The first step is to try to ascertain if the person speaking to you is friendly. If you believe they are answer, oui, kuke or ye (depending on the country) when a gap occurs. ALWAYS SPEAK IN A LOUD VOICE - foreigners are usually hard of hearing - and smile. If the person is deemed to be unfriendly, listen intently, with good eye contact, when you consider they have finished purse your lips, give a Gallic shrug and turn away in disgust. If out shopping join the queue in the bakers, supermarket or shoe shop and listen carefully to what others say when they get to the counter. This usually works, but a word of caution. It can result in purchasing totally inedible things or shoes that would only fit a very small child and never see the light of day again.

Talking of children, I have a grandchild staying with us. Of course, she is probably the brightest and cleverest child for miles around and well above the average IQ (being of my lineage), but being only two she still has some difficulties with language. Recently I was in the kitchen when she approached me, spread her arms with a gesture that was both evocative and hopeless and said: ‘Aright yawo actracto teli braaa yona yaity,’ or words to that effect. She took my hand and led me to the sitting room where she was unable to explain to her father (he simply didn’t understand) that she did not like the adverts interrupting her favourite programme.

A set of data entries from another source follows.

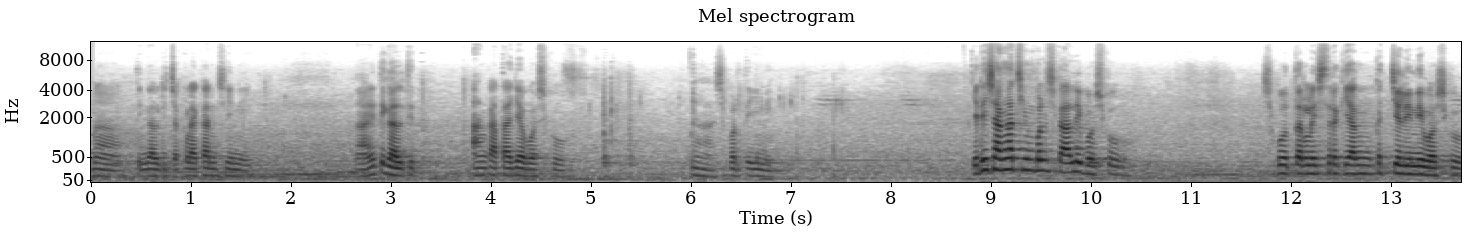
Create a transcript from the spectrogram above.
nah tinggal diceklekan sini. Nah ini tinggal diangkat aja bosku. Nah seperti ini. Jadi sangat simpel sekali bosku. Skuter listrik yang kecil ini bosku.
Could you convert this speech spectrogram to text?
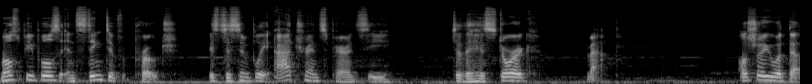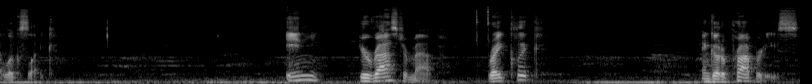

My point is that while I was not up to translating her language she made excellent use of gesture, expression and the creative use of English.

So, throw away all those phrase books and helpful DVDs and take a leaf out my grandchild’s book (mostly sensible pictures) and make the best use of signs and a strong conviction that what you say is really important and you will certainly find the garage, baker, cannabis cafe or hotel that you are looking for – in any country. Happy holidays!

P.S. Do let me know how you get on.

Tony Kane is founder of Time & Leisure Media Group and editor of the Wimbledon, Wandsworth and Putney editions of Time & Leisure Magazine.